___ EXTRACTED ENTRIES ___
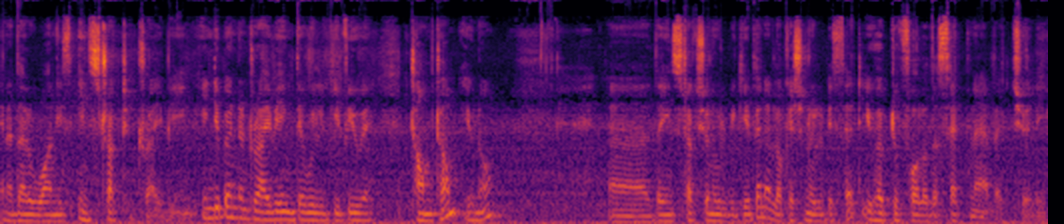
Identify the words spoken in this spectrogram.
another one is instructed driving. Independent driving they will give you a tom tom you know. Uh, the instruction will be given a location will be set. You have to follow the set nav actually.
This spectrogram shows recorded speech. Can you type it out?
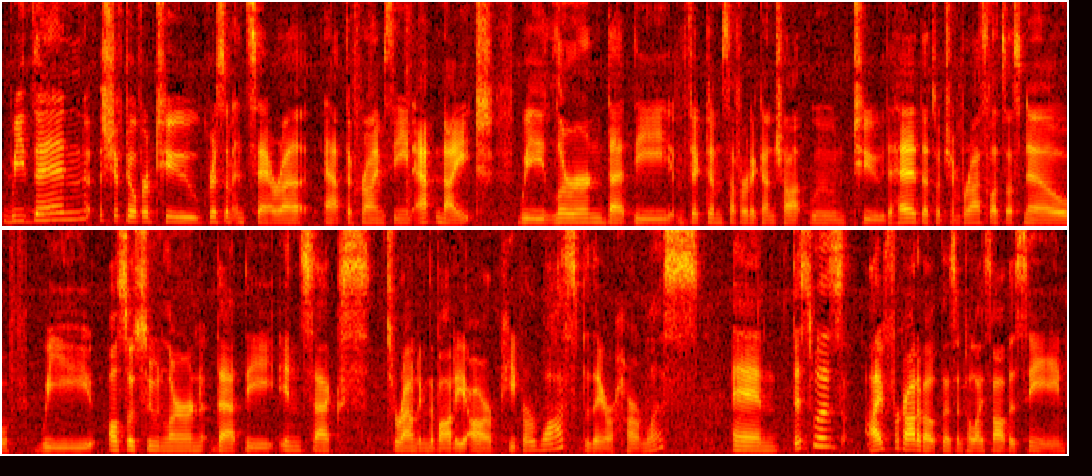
we then shift over to Grissom and Sara at the crime scene at night. We learn that the victim suffered a gunshot wound to the head. That's what Jim Brass lets us know. We also soon learn that the insects surrounding the body are paper wasps. They are harmless. And this was, I forgot about this until I saw the scene,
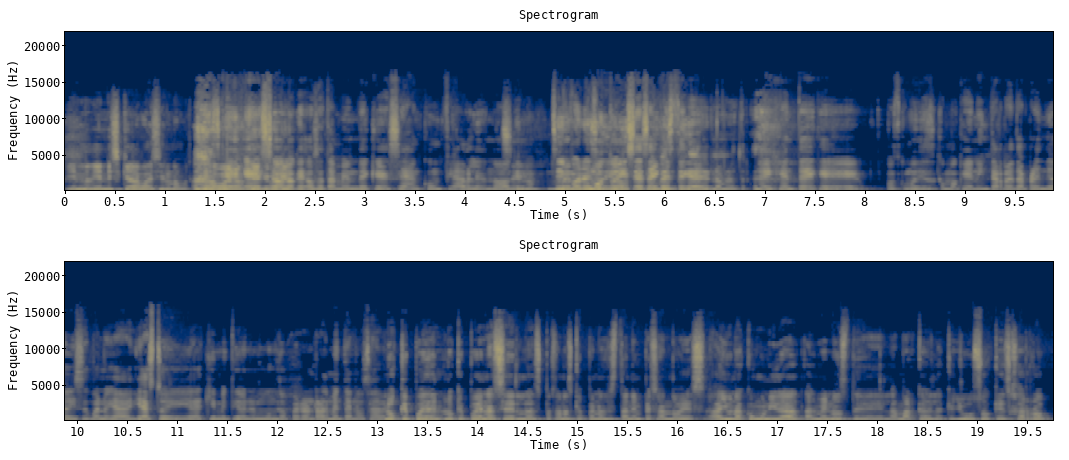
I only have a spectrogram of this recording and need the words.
Y ni, ni siquiera voy a decir el nombre. Ah, Es bueno, que eso, lo que, o sea, también de que sean confiables, ¿no? Sí. Que no- Sí, me- por eso como tú dices, hay gente, investigar que, el nombre hay gente que, pues como dices, como que en internet aprendió y dice, bueno, ya, ya estoy aquí metido en el mundo, pero realmente no saben. Lo que pueden, lo que pueden hacer las personas que apenas están empezando es, hay una comunidad, al menos de la marca de la que yo uso, que es Harrop.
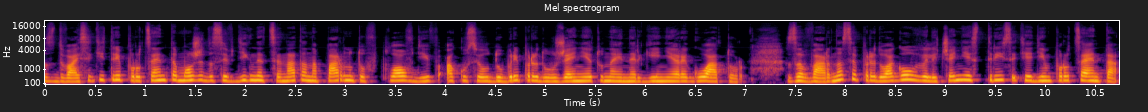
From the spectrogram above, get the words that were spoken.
С 23% може да се вдигне цената на парното в Пловдив, ако се одобри предложението на енергийния регулатор. За Варна се предлага увеличение с 31%.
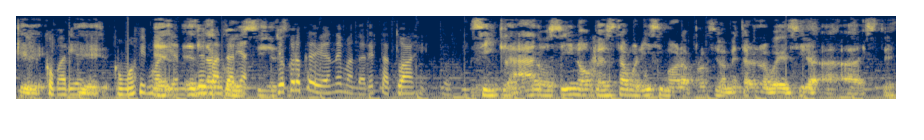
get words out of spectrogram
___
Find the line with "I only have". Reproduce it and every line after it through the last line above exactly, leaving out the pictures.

• ANSWER TO THE PROBLEM:
I only have a spectrogram of this recording and need the words.
Y ni, ni siquiera voy a decir el nombre. Ah, Es bueno, que eso, lo que, o sea, también de que sean confiables, ¿no? Sí. Que no- Sí, me- por eso como tú dices, hay gente, investigar que, el nombre hay gente que, pues como dices, como que en internet aprendió y dice, bueno, ya, ya estoy aquí metido en el mundo, pero realmente no saben. Lo que pueden, lo que pueden hacer las personas que apenas están empezando es, hay una comunidad, al menos de la marca de la que yo uso, que es Harrop.
From the spectrogram above, get the words that were spoken.
С 23% може да се вдигне цената на парното в Пловдив, ако се одобри предложението на енергийния регулатор. За Варна се предлага увеличение с 31%.
get words out of spectrogram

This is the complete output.